How to bottle feed your baby
Not sure how to get started with bottle feeding? Here's what you need to know.
Getting started with bottle feeding
So you're ready to give that first bottle feed: you've made up the bottle, you've tested the temperature of the milk and you have a muslin cloth to hand. What next?
First, you might like to put a bib on your baby, to catch any dribbles. You may also want to do a nappy change; otherwise, you can wait for this until after the feed.
Seat yourself comfortably and cuddle up to your little one. Slide the teat into his or her mouth, keeping the bottle tipped at an angle so there is always milk in the teat (this keeps your baby from swallowing air). Now you can enjoy the closeness of this special time.
How often to feed your baby
As with breastfeeding, it’s best to bottle feed your baby on demand at first. If you pay close attention to your baby's behaviour, you'll start to notice the early signs of hunger, like turning toward your breast with an open mouth and making sucking motions. This may happen every couple of hours or so at first, sometimes more often, sometimes less. Over time, your baby will begin to develop a routine, and the gaps between feeds will gradually lengthen.
It’s often suggested that bottle fed babies sleep through the night sooner. This could be because infant formula takes longer to digest, so babies may go longer between feeds.
How much to feed your baby
You’ll find a feeding guide on the side of your formula pack, but bear in mind that these tables are just a guide; you may find that your baby needs more or less than the suggested amount. Every baby is different. Sometimes they have days when they’re extra hungry (often linked with a growth spurt), and at other times their appetite may be smaller.
While you're feeding your baby, keep an eye out for signs of fullness; slowing down or resting for a while between bouts of sucking will indicate that little tummy is just about full up.
If you are at all concerned about how much to feed your baby, ask your health visitor or GP for advice.
Is your baby getting enough?
If your little one is feeding well, gaining weight, producing at least six wet nappies a day and seems generally contented, then it’s very likely they’re getting enough milk. For added peace of mind, you can go to your local baby clinic for weigh-ins; your health visitor will plot your baby's growth on development charts in your child's health record book.

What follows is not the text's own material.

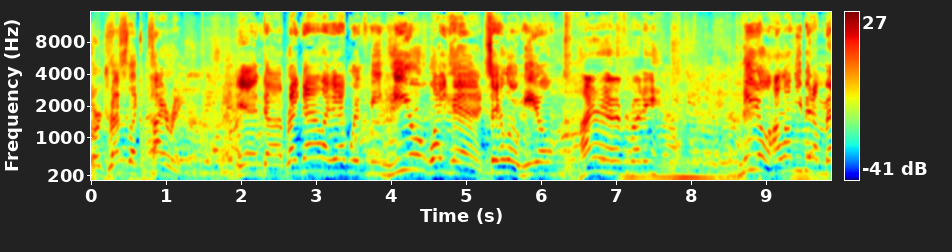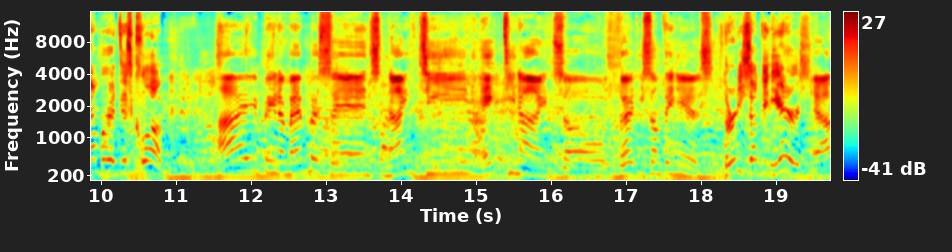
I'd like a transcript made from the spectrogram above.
or dressed like a pirate. And uh, right now I have with me Neil Whitehead. Say hello, Neil. Hi, everybody. Neil, how long you been a member at this club? I've been a member since 1989, so 30 something years. 30 something years? Yeah.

Things to look out for:
Babies who are bottle fed can get thirsty at times, especially if the weather is very hot. If you think this is the case, try offering some cooled boiled water. (Babies who are breastfed do not need any extra water.)
Bottle-fed babies can also experience bouts of constipation. If your baby has less than three bowel movements a week, or seems uncomfortable while doing a poo, ask your health visitor for advice.
Babies usually need to be winded during and/or after a feed; how much depends on your baby. Some are quite ‘windy', some bring up a little (or a lot!) of milk when they burp, some babies are often a bit sick after a feed and others rarely bring anything up. It can be a bit messy when your baby brings up wind, so it’s best to have a bib or muslin in place!
To help your baby to bring up wind, you can:
- Put the baby upright against your shoulder. Gently patting or rubbing their back in this position can also help.
- With one hand spread over baby's chest and tummy and supporting their chin, gently sit the baby forward on your lap, with your other hand supporting their back.